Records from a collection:
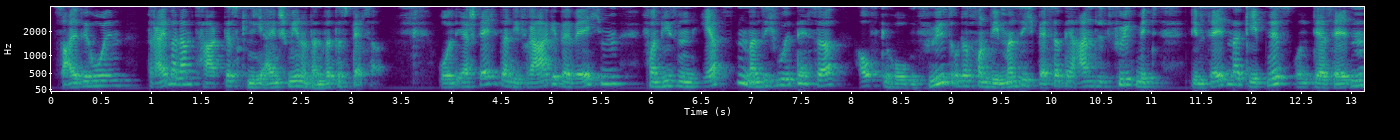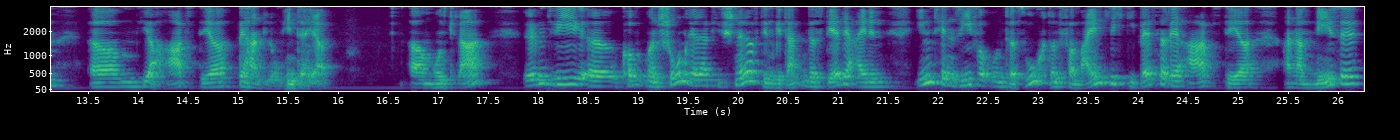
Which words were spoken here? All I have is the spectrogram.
Salbe holen, dreimal am Tag das Knie einschmieren und dann wird es besser. Und er stellte dann die Frage, bei welchem von diesen Ärzten man sich wohl besser aufgehoben fühlt oder von wem man sich besser behandelt fühlt mit demselben Ergebnis und derselben ähm, ja, Art der Behandlung hinterher. Ähm, und klar, irgendwie äh, kommt man schon relativ schnell auf den Gedanken, dass der, der einen intensiver untersucht und vermeintlich die bessere Art der Anamnese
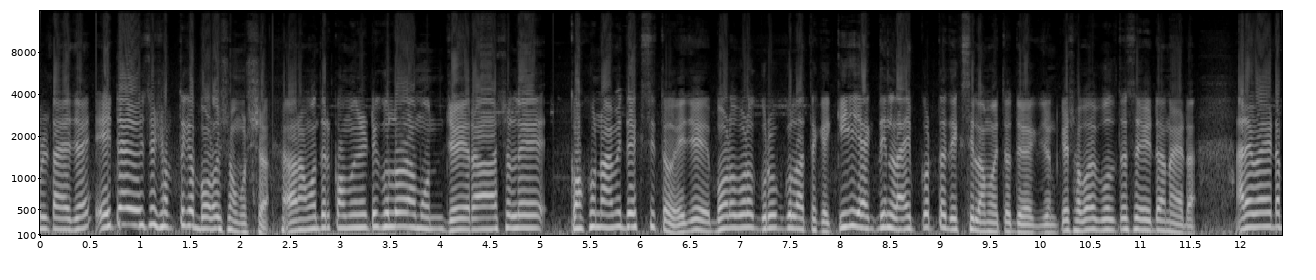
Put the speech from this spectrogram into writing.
উল্টায় যায়। এইটাই হচ্ছে সব থেকে বড় সমস্যা। আর আমাদের কমিউনিটিগুলো এমন যে এরা আসলে কখনো আমি দেখছি তো, এই যে বড় বড় গ্রুপগুলো থেকে, কি একদিন লাইভ করতে দেখছিলাম হয়তো দু একজনকে, সবাই বলতেছে এটা না, এটা। আরে ভাই, এটা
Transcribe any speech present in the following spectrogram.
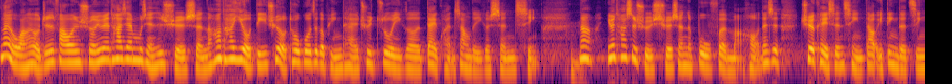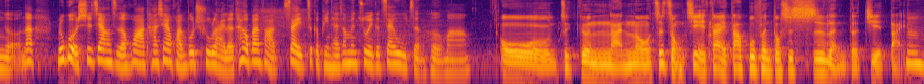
那有网友就是发问说，因为他现在目前是学生，然后他有的确有透过这个平台去做一个贷款上的一个申请，嗯、那因为他是属于学生的部分嘛，哈，但是却可以申请到一定的金额。那如果是这样子的话，他现在还不出来了，他有办法在这个平台上面做一个债务整合吗？哦，这个难哦。这种借贷大部分都是私人的借贷，嗯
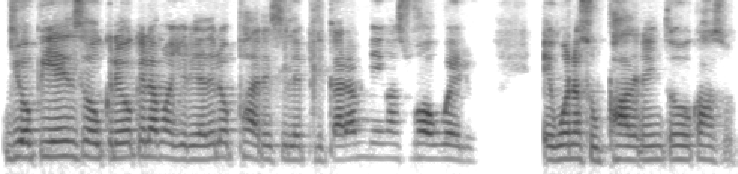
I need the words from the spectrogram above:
yo pienso, creo que la mayoría de los padres, si le explicaran bien a sus abuelos eh, bueno, a sus padres en todo caso,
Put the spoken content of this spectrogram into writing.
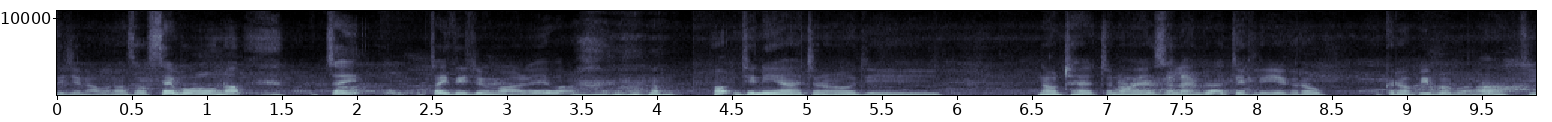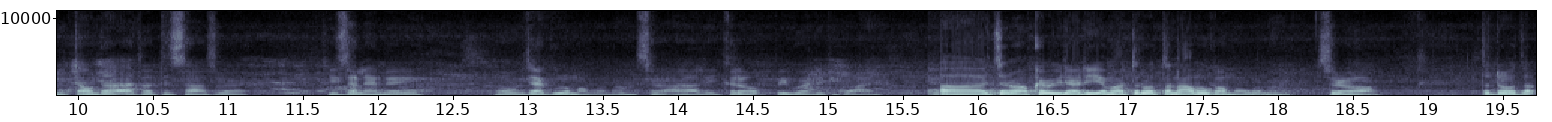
စေခြင်းတာပေါ့နော်ဆိုတော့7ပုံလုံးတော့ကြိုက်ကြိုက်စေခြင်းပါတယ်ပေါ့ဟုတ်ဒီနေ့ကကျွန်တော်တို့ဒီနောက်ထပ်ကျွန်တော်ရဲ့ဇလန်အတွက်အစ်စ်ကလေးရဲ့ကတော့ကတော့ပြီးဖို့ပေါ့နော်ဒီတောင်းတအပ်တော်တစ္ဆာဆိုရယ်ဒီဇလန်လေးဟိုရိုက်ကူးတော့မှာပေါ့နော်ဆိုတော့အားလေးကတော့ပြီးပွဲလေးဖြစ်ပါတယ်အာကျွန်တော် character ဒီထဲမှာတော်တော်တနာဖို့ကောင်းမှာပေါ့နော်ဆိုတော့ တော်တော်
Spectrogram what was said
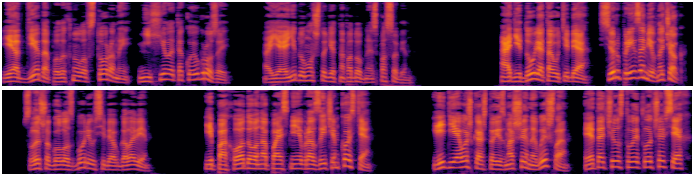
И от деда полыхнуло в стороны нехилой такой угрозой. А я и не думал, что дед на подобное способен. «А дедуля-то у тебя сюрпризами, внучок!» Слышу голос Бори у себя в голове. И походу он опаснее в разы, чем Костя. И девушка, что из машины вышла, это чувствует лучше всех.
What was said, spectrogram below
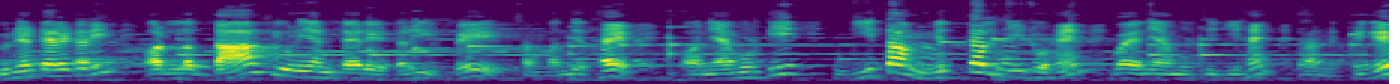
यूनियन टेरिटरी और लद्दाख यूनियन टेरिटरी पे संबंधित है। और न्यायमूर्ति गीता मित्तल जी जो हैं, वह न्यायमूर्ति जी हैं, ध्यान रखेंगे।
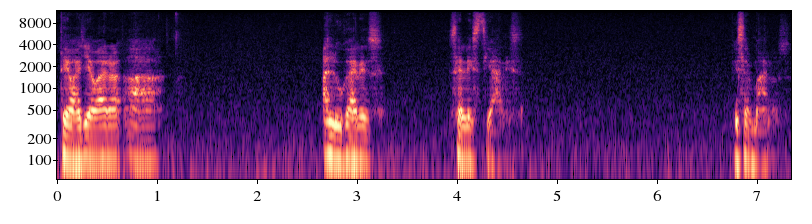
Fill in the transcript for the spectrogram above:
te va a llevar a, a lugares celestiales. Mis hermanos.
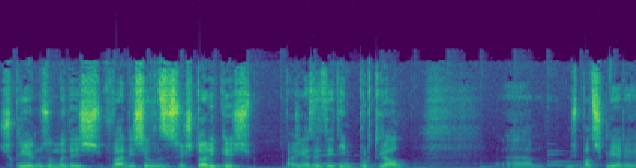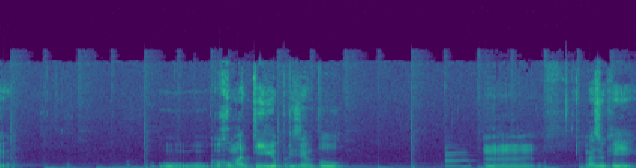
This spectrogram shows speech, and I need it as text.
escolhermos uma das várias civilizações históricas. Para as gajas até tem Portugal, um, mas pode escolher eh, o, a Roma Antiga, por exemplo. Hum, mais o quê?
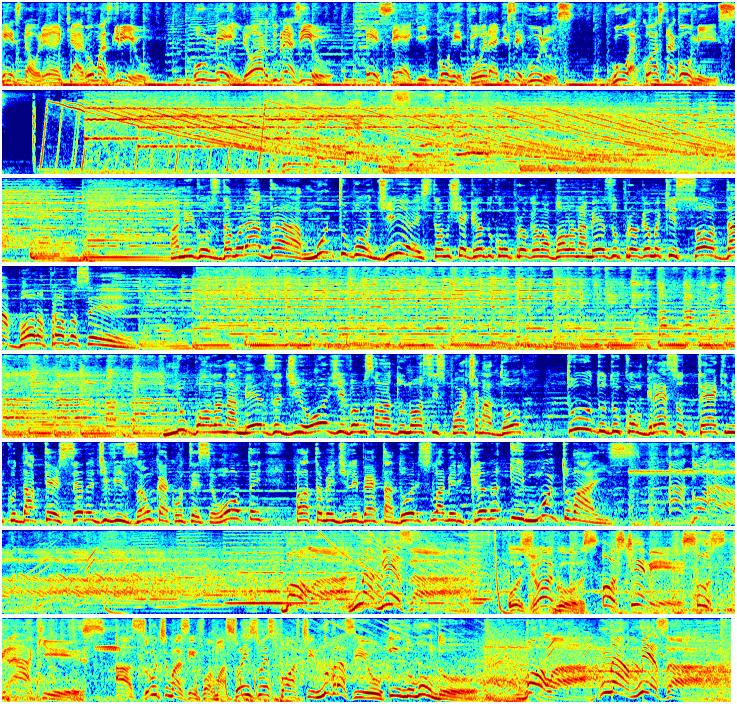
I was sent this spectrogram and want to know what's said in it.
Restaurante Aromas Grill, o melhor do Brasil. E segue Corretora de Seguros. Rua Costa Gomes. Amigos da morada, muito bom dia! Estamos chegando com o programa Bola na Mesa o programa que só dá bola pra você. Bola na Mesa de hoje, vamos falar do nosso esporte amador tudo do Congresso Técnico da Terceira Divisão que aconteceu ontem, falar também de Libertadores, Sul-Americana e muito mais. Agora! Bola na mesa! Os jogos, os times, os craques. As últimas informações do esporte no Brasil e no mundo. Bola na mesa!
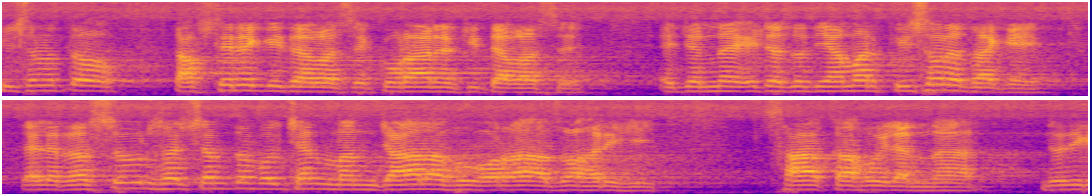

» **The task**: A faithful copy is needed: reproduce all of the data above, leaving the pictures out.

» **Task result**:
Which words were spoken here? All I have is the spectrogram.
Salbe holen, dreimal am Tag das Knie einschmieren und dann wird es besser. Und er stellte dann die Frage, bei welchem von diesen Ärzten man sich wohl besser aufgehoben fühlt oder von wem man sich besser behandelt fühlt mit demselben Ergebnis und derselben ähm, ja, Art der Behandlung hinterher. Ähm, und klar, irgendwie äh, kommt man schon relativ schnell auf den Gedanken, dass der, der einen intensiver untersucht und vermeintlich die bessere Art der Anamnese
Put the speech from this spectrogram into writing.
উল্টায় যায়। এইটাই হচ্ছে সব থেকে বড় সমস্যা। আর আমাদের কমিউনিটিগুলো এমন যে এরা আসলে কখনো আমি দেখছি তো, এই যে বড় বড় গ্রুপগুলো থেকে, কি একদিন লাইভ করতে দেখছিলাম হয়তো দু একজনকে, সবাই বলতেছে এটা না, এটা। আরে ভাই, এটা
Transcribe any speech present in the following spectrogram.
那有网友就是发问说，因为他现在目前是学生，然后他有的确有透过这个平台去做一个贷款上的一个申请，嗯、那因为他是属于学生的部分嘛，哈，但是却可以申请到一定的金额。那如果是这样子的话，他现在还不出来了，他有办法在这个平台上面做一个债务整合吗？哦，这个难哦。这种借贷大部分都是私人的借贷，嗯
I need the words from the spectrogram above:
yo pienso, creo que la mayoría de los padres, si le explicaran bien a sus abuelos eh, bueno, a sus padres en todo caso,
Put the spoken content of this spectrogram into writing.
စေခြင်းတာပေါ့နော်ဆိုတော့7ပုံလုံးတော့ကြိုက်ကြိုက်စေခြင်းပါတယ်ပေါ့ဟုတ်ဒီနေ့ကကျွန်တော်တို့ဒီနောက်ထပ်ကျွန်တော်ရဲ့ဇလန်အတွက်အစ်စ်ကလေးရဲ့ကတော့ကတော့ပြီးဖို့ပေါ့နော်ဒီတောင်းတအပ်တော်တစ္ဆာဆိုရယ်ဒီဇလန်လေးဟိုရိုက်ကူးတော့မှာပေါ့နော်ဆိုတော့အားလေးကတော့ပြီးပွဲလေးဖြစ်ပါတယ်အာကျွန်တော် character ဒီထဲမှာတော်တော်တနာဖို့ကောင်းမှာပေါ့နော်ဆိုတော့ တော်တော်
Spectrogram what was said
И от деда полыхнуло в стороны нехилой такой угрозой. А я и не думал, что дед на подобное способен. «А дедуля-то у тебя сюрпризами, внучок!» Слышу голос Бори у себя в голове. И походу он опаснее в разы, чем Костя. И девушка, что из машины вышла, это чувствует лучше всех.
What was said, spectrogram below
यूनियन टेरिटरी और लद्दाख यूनियन टेरिटरी पे संबंधित है। और न्यायमूर्ति गीता मित्तल जी जो हैं, वह न्यायमूर्ति जी हैं, ध्यान रखेंगे।
Fill in the transcript for the spectrogram above:
te va a llevar a, a lugares celestiales. Mis hermanos.
This spectrogram shows speech, and I need it as text.
escolhermos uma das várias civilizações históricas. Para as gajas até tem Portugal, um, mas pode escolher eh, o, a Roma Antiga, por exemplo. Hum, mais o quê?
I was sent this spectrogram and want to know what's said in it.
Restaurante Aromas Grill, o melhor do Brasil. E segue Corretora de Seguros. Rua Costa Gomes. Amigos da morada, muito bom dia! Estamos chegando com o programa Bola na Mesa o programa que só dá bola pra você. Bola na Mesa de hoje, vamos falar do nosso esporte amador tudo do Congresso Técnico da Terceira Divisão que aconteceu ontem, falar também de Libertadores, Sul-Americana e muito mais. Agora! Bola na mesa! Os jogos, os times, os craques. As últimas informações do esporte no Brasil e no mundo. Bola na mesa!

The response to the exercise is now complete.